TASK TO COMPLETE: Copy each line below as written, but skip the pictures.

RECORDS SHOWN:

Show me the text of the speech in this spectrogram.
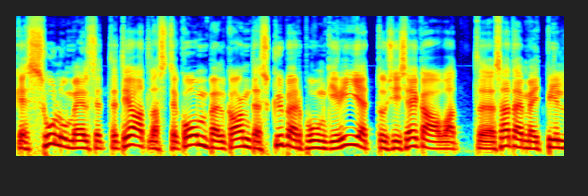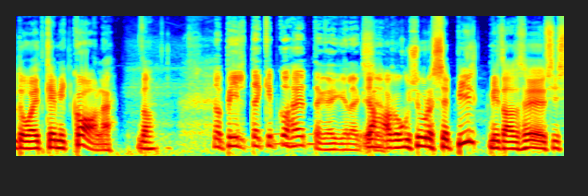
kes hullumeelsete teadlaste kombel, kandes küberpungi riietusi, segavad äh, sädemeid pilduvaid kemikaale. noh no pilt tekib kohe ette kõigile, eks jah, aga kusjuures see pilt, mida see siis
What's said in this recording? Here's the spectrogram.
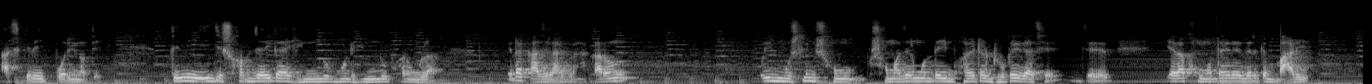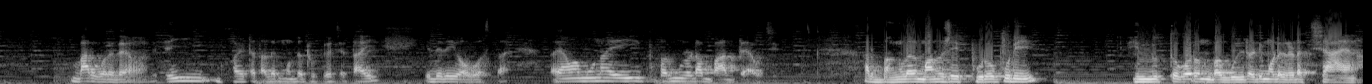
আজকের এই পরিণতি। তিনি এই যে সব জায়গায় হিন্দু ভোট, হিন্দু ফর্মুলা, এটা কাজে লাগবে না। কারণ ওই মুসলিম সম- সমাজের মধ্যে এই ভয়টা ঢুকে গেছে যে এরা ক্ষমতায় এদেরকে বাড়ি, বার করে দেওয়া হবে। এই ভয়টা তাদের মধ্যে ঢুকে গেছে, তাই এদের এই অবস্থা। তাই আমার মনে হয় এই ফর্মুলাটা বাদ দেওয়া উচিত। আর বাংলার মানুষ এই পুরোপুরি হিন্দুত্বকরণ বা গুজরাটি মডেল এটা চায় না।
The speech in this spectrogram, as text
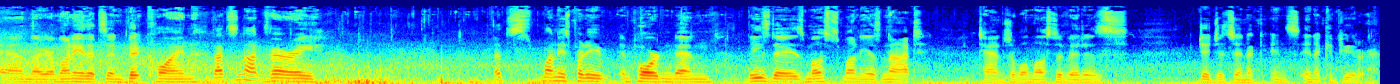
and your money that's in Bitcoin, that's not very. That's money is pretty important, and these days most money is not tangible. Most of it is digits in a in, in a computer.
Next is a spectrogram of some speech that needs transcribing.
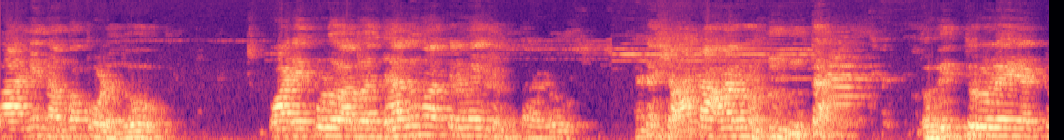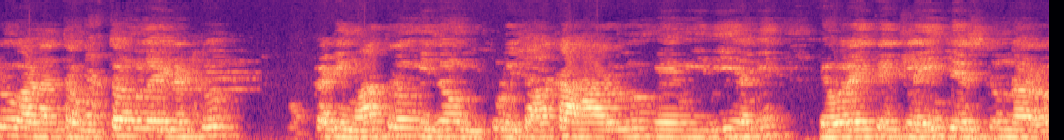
వాడిని నమ్మకూడదు. వాడు ఎప్పుడు అబద్ధాలు మాత్రమే చెప్తాడు. అంటే శాకాహారం అంతా పవిత్రులైనట్టు వాళ్ళంతా ఉత్తములైనట్టు ఒక్కటి మాత్రం నిజం. ఇప్పుడు శాకాహారులు మేము ఇది అని ఎవరైతే క్లెయిమ్ చేస్తున్నారో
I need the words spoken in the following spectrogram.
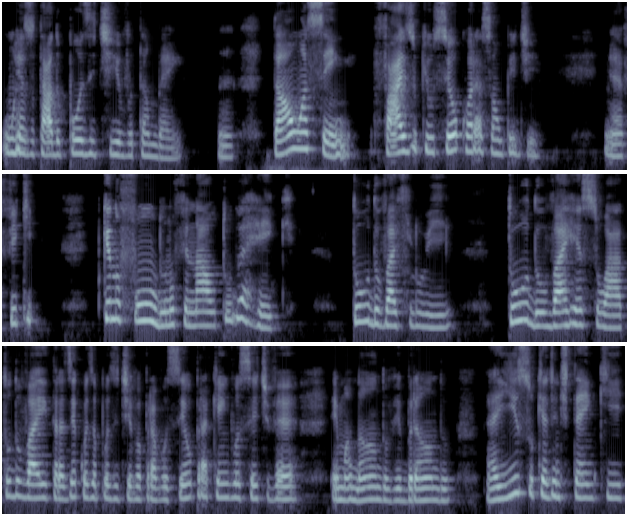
um resultado positivo também. Né? Então, assim, faz o que o seu coração pedir. Né? Fique. Porque no fundo, no final, tudo é reiki. Tudo vai fluir, tudo vai ressoar, tudo vai trazer coisa positiva para você ou para quem você estiver emanando, vibrando. É isso que a gente tem que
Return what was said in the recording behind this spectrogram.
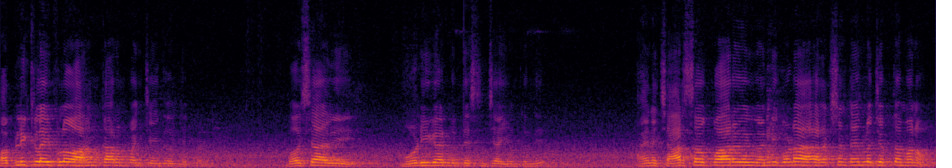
పబ్లిక్ లైఫ్లో అహంకారం పనిచేయదు అని చెప్పాడు. బహుశా అది మోడీ గారిని ఉద్దేశించి అయి ఉంటుంది. ఆయన చార్ సౌ పార్ ఇవన్నీ కూడా ఎలక్షన్ టైంలో చెప్తాం మనం.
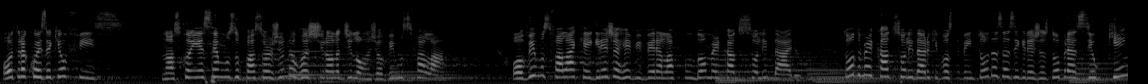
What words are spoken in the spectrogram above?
Outra coisa que eu fiz, nós conhecemos o pastor Júnior Rochirola de longe, ouvimos falar. Ouvimos falar que a Igreja Reviver ela fundou o mercado solidário. Todo mercado solidário que você vê em todas as igrejas do Brasil, quem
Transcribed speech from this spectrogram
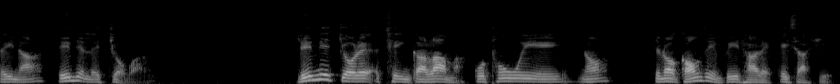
သိမ်းတာ၄နှစ်လဲကြော်ပါပြီ၄နှစ်ကြော်တဲ့အချိန်ကာလမှာကိုထုံးဝင်းရေနော် ကျွန်တော်ခေါင်းစဉ်ပေးထားတဲ့ကိစ္စရှိတယ်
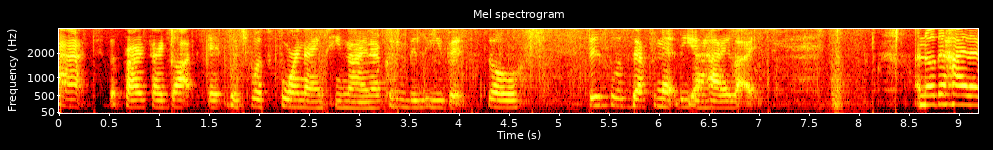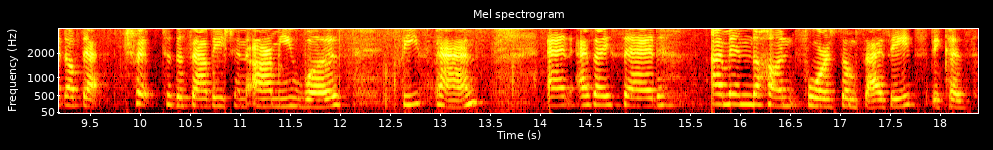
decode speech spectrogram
at the price I got it which was $4.99 I couldn't believe it. So this was definitely a highlight. Another highlight of that trip to the Salvation Army was these pants. And as I said, I'm in the hunt for some size 8s because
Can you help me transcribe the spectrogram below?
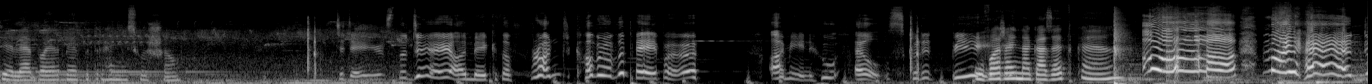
tyle, bo jakby, jakby trochę nie słyszę. Today's the day I make the front cover of the paper. I mean, who else could it be? Uważaj na gazetkę. Ah! My hand!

EXERCISE ANSWER:
Show me the text of the speech in this spectrogram.
kes hullumeelsete teadlaste kombel, kandes küberpungi riietusi, segavad äh, sädemeid pilduvaid kemikaale. noh no pilt tekib kohe ette kõigile, eks jah, aga kusjuures see pilt, mida see siis
What's said in this recording? Here's the spectrogram.
আজকের এই পরিণতি। তিনি এই যে সব জায়গায় হিন্দু ভোট, হিন্দু ফর্মুলা, এটা কাজে লাগবে না। কারণ ওই মুসলিম সম- সমাজের মধ্যে এই ভয়টা ঢুকে গেছে যে এরা ক্ষমতায় এদেরকে বাড়ি, বার করে দেওয়া হবে। এই ভয়টা তাদের মধ্যে ঢুকে গেছে, তাই এদের এই অবস্থা। তাই আমার মনে হয় এই ফর্মুলাটা বাদ দেওয়া উচিত। আর বাংলার মানুষ এই পুরোপুরি হিন্দুত্বকরণ বা গুজরাটি মডেল এটা চায় না।
The speech in this spectrogram, as text
and your money that's in Bitcoin, that's not very. That's money is pretty important, and these days most money is not tangible. Most of it is digits in a in, in a computer.
Next is a spectrogram of some speech that needs transcribing.
వాడిని నమ్మకూడదు. వాడు ఎప్పుడు అబద్ధాలు మాత్రమే చెప్తాడు. అంటే శాకాహారం అంతా పవిత్రులైనట్టు వాళ్ళంతా ఉత్తములైనట్టు ఒక్కటి మాత్రం నిజం. ఇప్పుడు శాకాహారులు మేము ఇది అని ఎవరైతే క్లెయిమ్ చేస్తున్నారో
I need the words spoken in the following spectrogram.
um resultado positivo também. Né? Então, assim, faz o que o seu coração pedir. Né? Fique. Porque no fundo, no final, tudo é reiki. Tudo vai fluir, tudo vai ressoar, tudo vai trazer coisa positiva para você ou para quem você estiver emanando, vibrando. É isso que a gente tem que
Return what was said in the recording behind this spectrogram.
పబ్లిక్ లైఫ్లో అహంకారం పనిచేయదు అని చెప్పాడు. బహుశా అది మోడీ గారిని ఉద్దేశించి అయి ఉంటుంది. ఆయన చార్ సౌ పార్ ఇవన్నీ కూడా ఎలక్షన్ టైంలో చెప్తాం మనం.
What words are spoken in the spectrogram above?
Outra coisa que eu fiz, nós conhecemos o pastor Júnior Rochirola de longe, ouvimos falar. Ouvimos falar que a Igreja Reviver ela fundou o mercado solidário. Todo mercado solidário que você vê em todas as igrejas do Brasil, quem
Transcribed speech from this spectrogram
သိမ်းတာ၄နှစ်လဲကြော်ပါပြီ၄နှစ်ကြော်တဲ့အချိန်ကာလမှာကိုထုံးဝင်းရေနော် ကျွန်တော်ခေါင်းစဉ်ပေးထားတဲ့ကိစ္စရှိတယ်
decode speech spectrogram
at the price I got it which was $4.99 I couldn't believe it. So this was definitely a highlight. Another highlight of that trip to the Salvation Army was these pants. And as I said, I'm in the hunt for some size 8s because
Can you help me transcribe the spectrogram below?
tyle, bo jakby, jakby trochę nie słyszę. Today's the day I make the front cover of the paper. I mean, who else could it be? Uważaj na gazetkę. Ah! My hand!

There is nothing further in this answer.